During the 13th century, the modern commercial infrastructure developed in the Italian City states, with double-entry bookkeeping, joint stock companies, an international banking system, a systematized foreign exchange market, insurance, and government debt. Sounds familiar? Francis himself had been a soldier, and sold his trader father’s cloth. He came from the very world he was then able to critique, but he offered a positive alternative to these systems, right at the beginning of their now-eight centuries of world dominance. He moved from the common economy of merit to the scary and wondrous economy of grace, where God does not do any counting, but only gives.
Exactly when we began to centralize and organize everything at high levels of control and fashion, Francis, like a divine trickster, said, “Who cares!” Right when Roman Catholicism under Pope Innocent III reached the absolute height of papal and worldly power, he said in effect, “There’s another, better way!” Exactly when our society began a style of production and consumption that would eventually ravage planet earth, he decided to love the earth and live simply and barefoot upon it. He epitomized the saying “You do not think yourself into a new way of living; you live yourself into a new way of thinking.”

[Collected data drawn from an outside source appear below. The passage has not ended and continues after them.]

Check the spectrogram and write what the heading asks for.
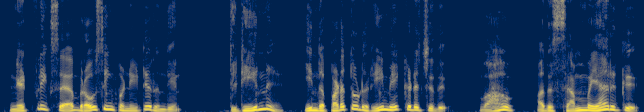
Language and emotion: Tamil, surprised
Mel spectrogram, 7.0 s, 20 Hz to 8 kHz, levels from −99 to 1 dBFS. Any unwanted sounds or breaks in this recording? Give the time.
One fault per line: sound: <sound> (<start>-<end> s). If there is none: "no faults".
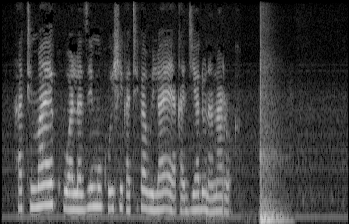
sound: thud (5.2-5.9 s)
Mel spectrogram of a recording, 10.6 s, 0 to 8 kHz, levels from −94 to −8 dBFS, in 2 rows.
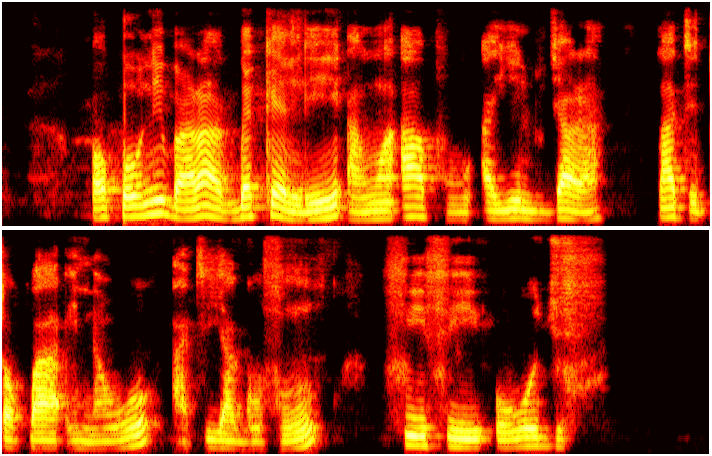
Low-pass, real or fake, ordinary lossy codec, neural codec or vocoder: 7.2 kHz; fake; none; codec, 16 kHz, 6 kbps, DAC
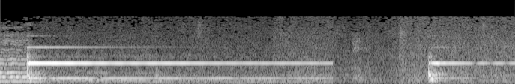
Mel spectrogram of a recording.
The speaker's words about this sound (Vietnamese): Lặng lòng nghe, lặng lòng nghe tiếng chuông huyền diệu đưa về nhất tâm.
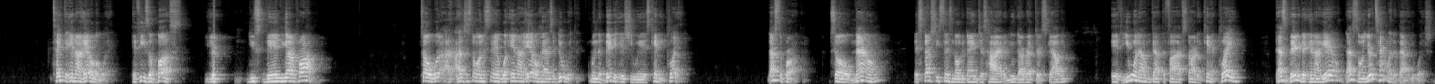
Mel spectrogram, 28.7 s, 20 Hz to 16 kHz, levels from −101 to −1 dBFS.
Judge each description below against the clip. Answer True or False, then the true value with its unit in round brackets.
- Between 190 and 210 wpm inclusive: False (155 wpm)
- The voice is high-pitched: False (140 Hz)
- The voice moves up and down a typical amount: True (3.4 semitones)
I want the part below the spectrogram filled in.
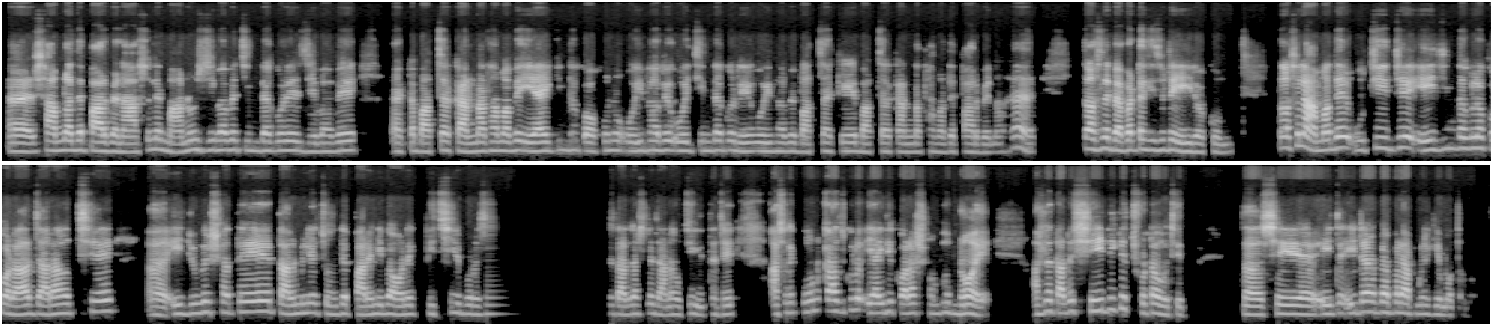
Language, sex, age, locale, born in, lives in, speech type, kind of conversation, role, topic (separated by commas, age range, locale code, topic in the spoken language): Bengali, male, 20-24, bn-BD, Bangladesh, Bangladesh, conversation, unstructured, none, কৃত্রিম বুদ্ধিমত্তা কি মানুষকে চাকরি থেকে ছাঁটাই করে দিতে পারে?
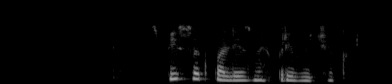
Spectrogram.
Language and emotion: Russian, neutral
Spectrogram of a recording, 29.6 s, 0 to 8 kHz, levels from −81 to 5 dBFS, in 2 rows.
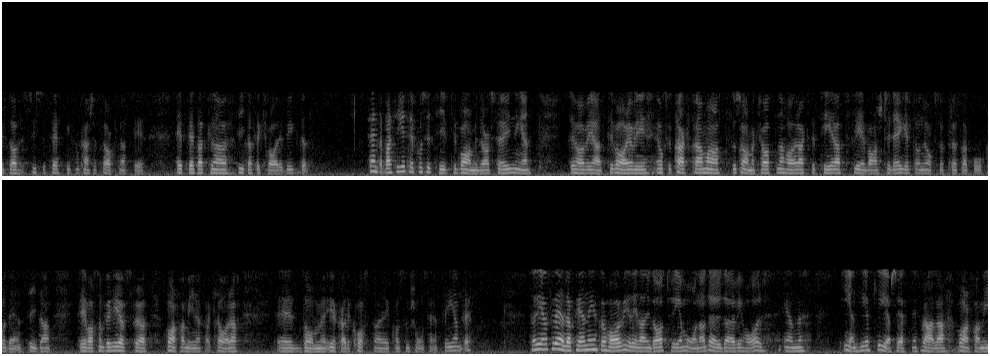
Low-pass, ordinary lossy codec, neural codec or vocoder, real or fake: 7.2 kHz; AAC, 16 kbps; none; real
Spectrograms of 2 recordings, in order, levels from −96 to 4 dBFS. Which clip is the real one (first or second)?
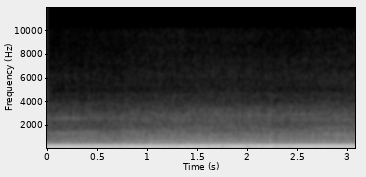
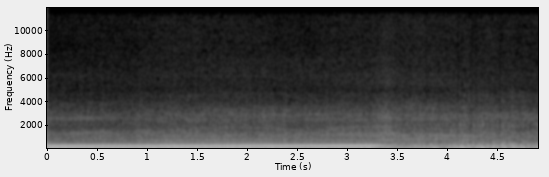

The Way of Simplicity
Francis lived a life of simplicity and service – that’s one very good way to start. I’m not suggesting any of us should give away even our clothes and set out barefoot and clothed only in rags – although if that is your calling go for it! But we can decide to live simply, not buying or hording more than we need, sharing what we have with those who have less, giving of our time and abilities to others. Franciscan alternative orthodoxy asks us to let go, to recognize that there is enough to go around and meet everyone’s need but not everyone’s greed. Having more of anything or more frenetic doing will not fill up our longing and restlessness. Francis knew that climbing ladders to nowhere would never make us happy nor create peace and justice on this earth. Too many have to stay at the bottom of the ladder so we can be at the top. So he embraced simplicity, which he called poverty. Simplicity levels the playing field so that there is enough for everyone – a worthy aim for anyone who seeks to follow Christ. So let’s stop trying to think our way to happiness, but let love show us the way to live into a new way of thinking, and Francis way of simplicity is an excellent way to start.